Jews take mourn­ing to the next lev­el. Name an act more dra­mat­ic than shov­el­ing dirt onto the cas­ket of some­one you love. Enjoy anx­i­ety with your dev­as­ta­tion? You’ve got two days to pull togeth­er a funer­al. Feel like hold­ing your­self in the fetal posi­tion for a week after the bur­ial? Too bad; every­one you’ve ever met is going to pay their respects, in per­son, dur­ing the next week.

The pages of our rule­book for griev­ing always seemed unnec­es­sar­i­ly bru­tal to me. I only under­stood the ben­e­fit of Jew­ish mourn­ing when, at thir­ty-two years old, I came face-to-face with real heartbreak.

I’ve loved dev­as­tat­ing music since before I had any­thing to be dev­as­tat­ed about. When I final­ly had some­thing to mourn — the abrupt end of my mar­riage in 2016 — I looked back in order to move for­ward. Some might say I rumi­nat­ed. Tay­lor Swift’s All Too Well” became my anthem. The song is full of vis­cer­al, hon­est moments of a rela­tion­ship — a rela­tion­ship that end­ed in one-sided heart­break. The lyrics gave me per­mis­sion to grieve the loss of my own mar­riage, shamelessly.

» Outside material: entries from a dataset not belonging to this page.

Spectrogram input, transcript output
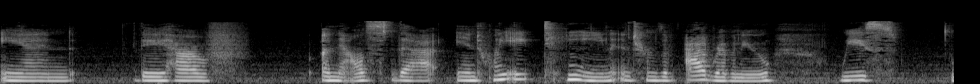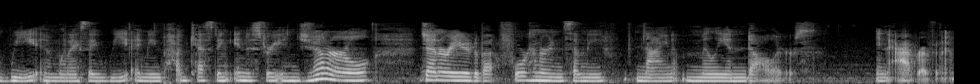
and they have announced that in 2018, in terms of ad revenue, we we, and when I say we, I mean podcasting industry in general, generated about $479 million in ad revenue.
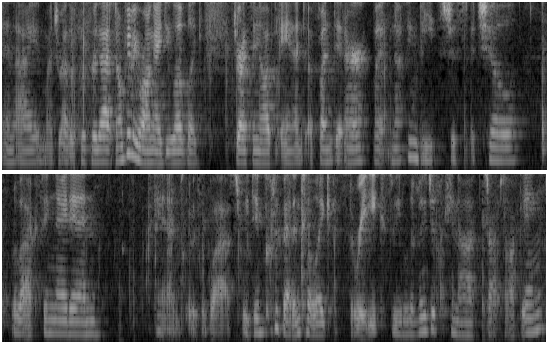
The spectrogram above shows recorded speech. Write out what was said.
and I much rather prefer that. Don't get me wrong, I do love like dressing up and a fun dinner, but nothing beats just a chill, relaxing night in and it was a blast. We didn't go to bed until like three because we literally just cannot stop talking.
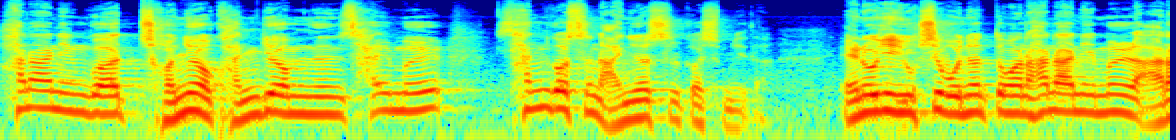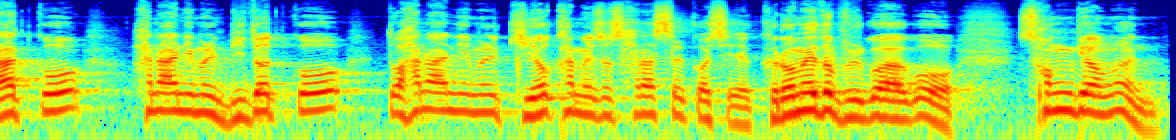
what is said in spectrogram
하나님과 전혀 관계없는 삶을 산 것은 아니었을 것입니다. 에녹이 65년 동안 하나님을 알았고 하나님을 믿었고 또 하나님을 기억하면서 살았을 것이에요. 그럼에도 불구하고 성경은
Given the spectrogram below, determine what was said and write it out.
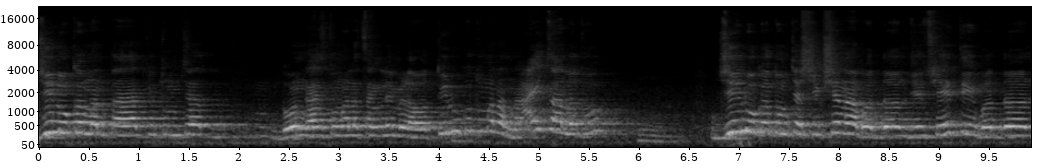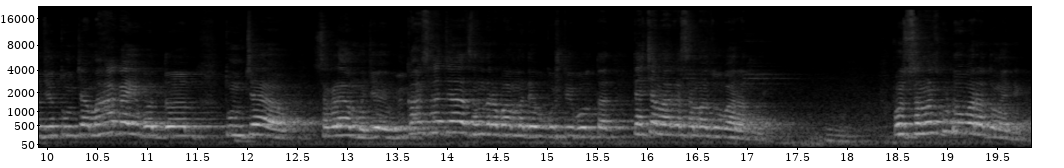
जी लोक म्हणतात की तुमच्या दोन घास तुम्हाला चांगले मिळावं ती लोक तुम्हाला नाही चालत. हो. जी लोक तुमच्या शिक्षणाबद्दल जे शेतीबद्दल जे तुमच्या महागाईबद्दल तुमच्या सगळ्या म्हणजे विकासाच्या संदर्भामध्ये गोष्टी बोलतात त्याच्यामागे समाज उभा राहत. नाही. पण समाज कुठं उभा राहतो माहिती का?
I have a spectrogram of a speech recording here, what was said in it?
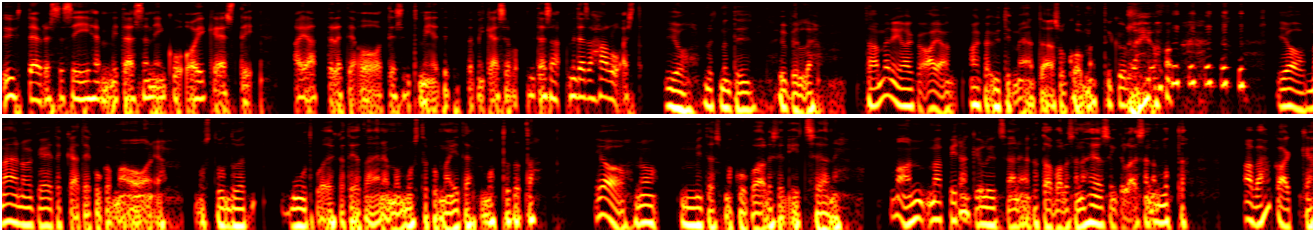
yhteydessä siihen, mitä sä niin oikeasti ajattelet ja oot ja sitten mietit, että mikä se, mitä, sä, mitä sä haluaisit. Joo, nyt mentiin hyville. Tämä meni aika, ajan, aika ytimeen tämä sun kommentti kyllä. Joo. joo, mä en oikein itsekään tiedä kuka mä oon ja musta tuntuu, että muut voi ehkä tietää enemmän musta kuin mä itse. Mutta tota, joo, no mitäs mä kuvailisin itseäni? Mä, oon, mä pidän kyllä itseäni aika tavallisena helsinkiläisenä, mutta mä oon vähän kaikkea.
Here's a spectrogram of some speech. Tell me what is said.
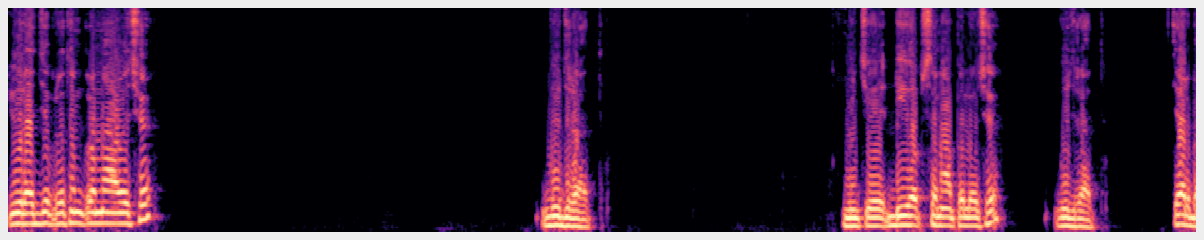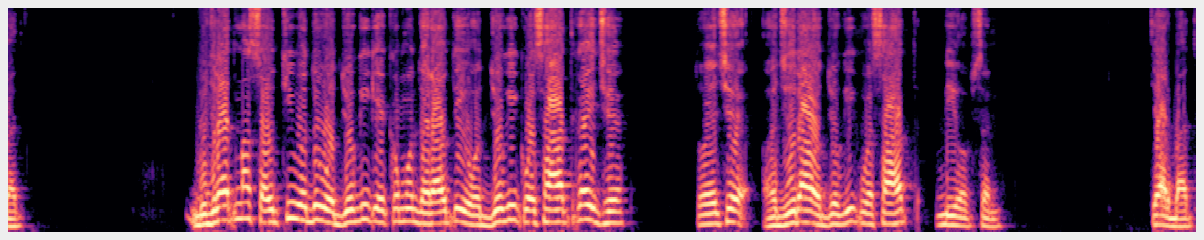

A hand­ful of weeks after I filed for divorce, I took a plane to New York City. I made my way toward our old apart­ment on 57th between 8th and 9th, the place where we brought our son home from the hos­pi­tal after he was born. Danc­ing around the kitchen in the refrig­er­a­tor light” blared through my head­phones and drowned out a bustling West Mid­town. I watched our door­man greet a young cou­ple with a cheery smile. That used to be Us; there is no Us any­more. It was the most dev­as­tat­ing walk of my life, and I did it on pur­pose. I was there, I remem­ber it all too well,” Tay­lor sang, as I scooped up Earth and dropped it onto Our cas­ket. Each plea of I was there” — total­ing five — twist­ed the knife fur­ther as I walked back to my par­ents’ apart­ment with The Best of Us behind me.

I was there.

I rumi­nat­ed because I need­ed the con­fir­ma­tion, no mat­ter how painful, that We once exist­ed. Love Hap­pened Here.I let the mem­o­ries that once held me tight­ly cut me open when I was already bleed­ing. Tay­lor Swift sat shi­va with me. She gave me per­mis­sion to press play on grief.

I rumi­nat­ed because I need­ed the con­fir­ma­tion, no mat­ter how painful, that We once existed.

I orig­i­nal­ly wrote my nov­el, Bad Luck Brides­maid, as a short sto­ry in 2019, with Tay­lor Swift’s All Too Well” on repeat in the back­ground. As I expand­ed it into a nov­el, I reliv­ed my grief so I could give it to my main char­ac­ter, Zoey Marks, a con­fi­dent woman fac­ing a stun­ning breakup. Only then, while nav­i­gat­ing fic­tion­al heart­break, did I ful­ly appre­ci­ate how I sur­vived the worst year of my life. To bor­row one of Taylor’s favorite word cou­plings, Jew­ish mourn­ing isn’t casu­al­ly cru­el,” not as I had once thought. It’s pur­pose­ful­ly painful. I use this anal­o­gy in my nov­el: We pour hydro­gen per­ox­ide into an open wound so it can heal the right way.

This past Novem­ber, Tay­lor Swift released the now-icon­ic ten-minute ver­sion of All Too Well,” in which I count over thir­ty echoes of I was there.” She’s buried the rela­tion­ship that broke her heart, but still, a decade lat­er, she’s remind­ing us that it hap­pened — she didn’t dance in the glow of the refrig­er­a­tor light by herself.

There is no offi­cial shi­va for the end of a rela­tion­ship. But in Jew­ish tra­di­tion, we remem­ber so we can heal. I was there, I was there …” Tay­lor repeats in the haunt­ing out­ro. It’s a plea to all those nav­i­gat­ing heart­break: Embrace grief, press play, walk the streets that might destroy you.

Ali­son Rose Green­berg is a screen­writer and the author of Maybe Once, Maybe Twice and Bad Luck Brides­maid. She lives in Atlanta but is quick to say she was born in New York City, as any nice Jew­ish girl would be. While attend­ing the Uni­ver­si­ty of South­ern Cal­i­for­nia, Ali­son took her first screen­writ­ing class and fell head over heels. A jour­ney from writ­ing led to mar­ket­ing jobs, before com­ing full-cir­cle back to her first love. Ali­son speaks flu­ent rom-com, lives for 90’s WB dra­mas, cries to Tay­lor Swift, and is a proud sin­gle mom to her two incred­i­ble kids, two cats, and one poor­ly-trained dog.